The Red Wings enjoy 10 successful seasons under Babcock’s leadership, going 458-223-105. They qualified for the postseason in all 10 seasons and won the Presidents’ Trophy for having the most points in the league twice. In his third season, the Red Wings won the Stanley Cup. They return to the Final the following spring but lost in a rematch with the Pittsburgh Penguins.
Babcock’s 458 wins are the most in franchise history, ahead of legendary coaches like Jack Adams, Scotty Bowman, and Sid Abel.
Other Coaching Moves
Eddie Johnston became the seventh head coach in Penguins history on July 15, 1980, replacing John Wilson. This was his first of two stints as head coach in Pittsburgh. He qualified for the Stanley Cup Playoffs in each of his first two seasons before being let go after just 18 wins during the 1982-83 season. He returned a decade later, in 1993, to take over for Bowman, who left for Detroit.
On July 15, 1997, Marc Crawford was named the head coach for the 1998 Canadian Olympic team for the games to be held in Nagano, Japan. Crawford led the Colorado Avalanche to the 1996 Stanley Cup championship. Canada had a disappointing finish to the tournament after going undefeated in group play by coming home with no medals. They lost in the semifinals to the Czech Republic before dropping the Bronze Medal game to Finland.
Odds & Ends
The Boston Bruins and Red Wings swapped veteran goaltenders on July 15, 1980. Gilles Gilbert went from Boston to Detroit in exchange for two-time Stanley Cup winner and future Hockey Hall of Famer, Rogie Vachon. Both netminders were at the tail end of their careers and primarily served as backups after this trade. Gilbert won 21 games over three seasons with the Red Wings, while Vachon played two seasons with the Bruins, winning 30 games.
On July 15, 1998, the Toronto Maple Leafs signed veteran free-agent goaltender Curtis Joseph. He had a very successful four-season run in Toronto. Joseph won 35 games in his first season and followed that up with 36 wins during the 1999-00 season. He helped lead the team to the 2002 Eastern Conference Final. However, the Maple Leafs signed Ed Belfour that summer, so Joseph moved on to the Red Wings.
The Phoenix Coyotes named Teppo Numminen as their new team captain on July 15, 2001. He was the 12th player to wear the “C” on his sweater in franchise history. He took over for Keith Tkachuk, who was traded to the Blues during the 2000-01 season.
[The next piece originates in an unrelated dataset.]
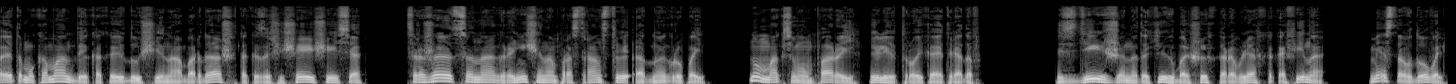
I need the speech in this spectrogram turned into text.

Numminen was the Coyotes’ captain for two seasons until he was traded to the Dallas Stars in the summer of 2003.
Bettman held a press conference on top of the dugout at Fenway Park on July 15, 2009. He announced that the Bruins would host the Philadelphia Flyers in the 2010 NHL Winter Classic the following New Year’s Day. This was the third installment of the Winter Classic and was the second straight year where the game was played in a legendary baseball stadium. The Chicago Blackhawks and Wrigley Field hosted the 2009 edition. The Bruins won the game thanks to an overtime goal by Marco Sturm.
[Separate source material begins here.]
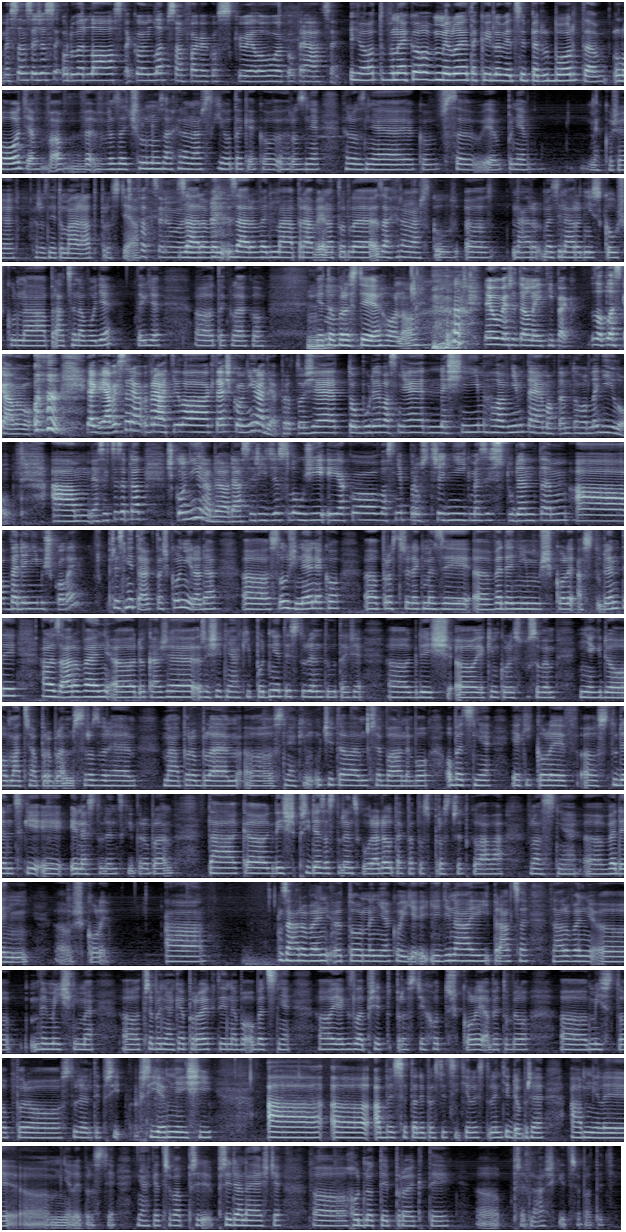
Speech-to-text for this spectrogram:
myslím si, že si odvedla s takovýmhle psem fakt jako skvělou jako práci. Jo, to ono jako miluje takovýhle věci, pedalboard a loď a, a ve, ve člunu záchranářského, tak jako hrozně, hrozně jako se je úplně jakože hrozně to má rád prostě a zároveň, zároveň má právě na tohle záchranářskou uh, náro, mezinárodní zkoušku na práce na vodě, takže takhle jako hmm. je to prostě jeho, no. Neuvěřitelný týpek zatleskáme mu. tak já bych se vrátila k té školní radě, protože to bude vlastně dnešním hlavním tématem tohohle dílu. A já se chci zeptat, školní rada, dá se říct, že slouží i jako vlastně prostředník mezi studentem a vedením školy? Přesně tak, ta školní rada uh, slouží nejen jako uh, prostředek mezi uh, vedením školy a studenty, ale zároveň uh, dokáže řešit nějaký podněty studentů, takže když jakýmkoliv způsobem někdo má třeba problém s rozvrhem, má problém s nějakým učitelem třeba, nebo obecně jakýkoliv studentský i, i nestudentský problém, tak když přijde za studentskou radou, tak tato zprostředkovává vlastně vedení školy. A zároveň to není jako jediná její práce, zároveň uh, vymýšlíme uh, třeba nějaké projekty nebo obecně, jak zlepšit prostě chod školy, aby to bylo místo pro studenty pří, příjemnější a aby se tady prostě cítili studenti dobře a měli, měli prostě nějaké třeba při, přidané ještě hodnoty, projekty, přednášky třeba teď.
Happy Birthday to You
A talented group of 22 current and former NHL players have been born on this date. The most notable July 15 birthday boys are Rick Kehoe (70), Barry Melrose (65), Steve Thomas (58), Eric Lacroix (50), Jonathan Cheechoo (41), Adam Cracknell (36), Tyler Kennedy (35), Zach Bogosian (31), Anthony Bitetto (31) Anthony Cirelli (24), and the late Ed Litzenberger.
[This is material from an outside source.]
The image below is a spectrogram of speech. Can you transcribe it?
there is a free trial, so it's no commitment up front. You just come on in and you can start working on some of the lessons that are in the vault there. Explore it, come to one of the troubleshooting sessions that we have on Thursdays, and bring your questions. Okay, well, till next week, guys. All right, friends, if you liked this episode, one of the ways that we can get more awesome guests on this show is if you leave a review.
Greg Boysen has been writing about the Chicago Blackhawks since 2010 and has been a site manager for both FanSided and SB Nation. He has been published in The Hockey News and was fully credentialed for the 2013 Stanley Cup Final. Among his various roles with The Hockey Writers are covering the Blackhawks, the AHL, writing the daily “Today in Hockey History” column, serving as a copy editor, and appearing and hosting multiple YouTube shows, including Blackhawks Banter. He is credentialed with the Chicago Wolves, Rockford IceHogs, and Milwaukee Admirals, while also being a regional scout for the NAHL. And, just because his plate isn’t full enough, Greg hosts trivia in the Chicago area two nights a week. For interview requests or to provide topic suggestions, follow Greg on Twitter and reach out.